The problem: For the word "recording", search the records and show each line in which it occurs.

Extracted data:
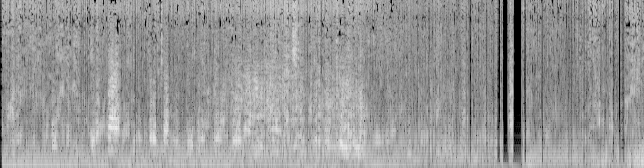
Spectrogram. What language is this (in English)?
Swahili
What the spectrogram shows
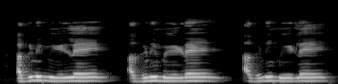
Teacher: जो ल आ रहा है वो ड़ ना तो ल है ना ड़ है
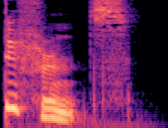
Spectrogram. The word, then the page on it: difference: British English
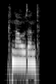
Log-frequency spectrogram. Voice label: "knausernd", German; adjectives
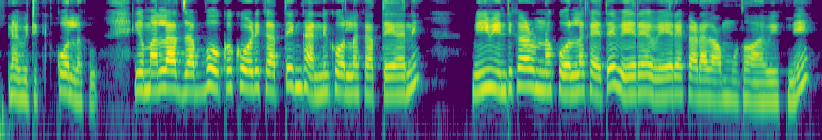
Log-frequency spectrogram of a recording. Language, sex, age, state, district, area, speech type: Telugu, female, 60+, Telangana, Jagtial, rural, spontaneous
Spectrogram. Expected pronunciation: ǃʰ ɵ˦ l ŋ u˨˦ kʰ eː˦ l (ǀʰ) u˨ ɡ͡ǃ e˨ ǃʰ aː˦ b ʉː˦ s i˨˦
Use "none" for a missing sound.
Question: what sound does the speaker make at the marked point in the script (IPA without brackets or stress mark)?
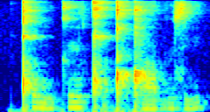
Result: ǃʰ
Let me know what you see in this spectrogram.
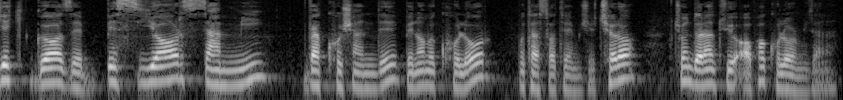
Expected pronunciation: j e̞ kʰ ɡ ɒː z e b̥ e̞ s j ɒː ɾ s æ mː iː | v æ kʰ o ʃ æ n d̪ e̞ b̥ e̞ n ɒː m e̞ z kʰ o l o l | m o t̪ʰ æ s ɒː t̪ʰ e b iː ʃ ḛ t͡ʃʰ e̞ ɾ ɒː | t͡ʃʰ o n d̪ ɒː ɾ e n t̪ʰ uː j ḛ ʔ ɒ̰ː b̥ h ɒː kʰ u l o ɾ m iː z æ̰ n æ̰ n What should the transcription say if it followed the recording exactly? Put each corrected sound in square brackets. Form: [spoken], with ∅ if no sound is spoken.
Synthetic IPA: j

Written answer:
Log-frequency spectrogram of a recording. Language, sex, age, state, district, area, speech type: Telugu, female, 60+, Telangana, Jagtial, rural, spontaneous
Expected pronunciation: j e̞ kʰ ɡ ɒː z e b̥ e̞ s j ɒː ɾ s æ mː iː | v æ kʰ o ʃ æ n d̪ e̞ b̥ e̞ n ɒː m e̞ z kʰ o l o l | m o t̪ʰ æ s ɒː t̪ʰ e b iː ʃ ḛ t͡ʃʰ e̞ ɾ ɒː | t͡ʃʰ o n d̪ ɒː ɾ e n t̪ʰ uː j ḛ ʔ ɒ̰ː b̥ h ɒː kʰ u l o ɾ m iː z æ̰ n æ̰ n What should the transcription say if it followed the recording exactly? Put each corrected sound in square brackets. Form: [spoken], with ∅ if no sound is spoken.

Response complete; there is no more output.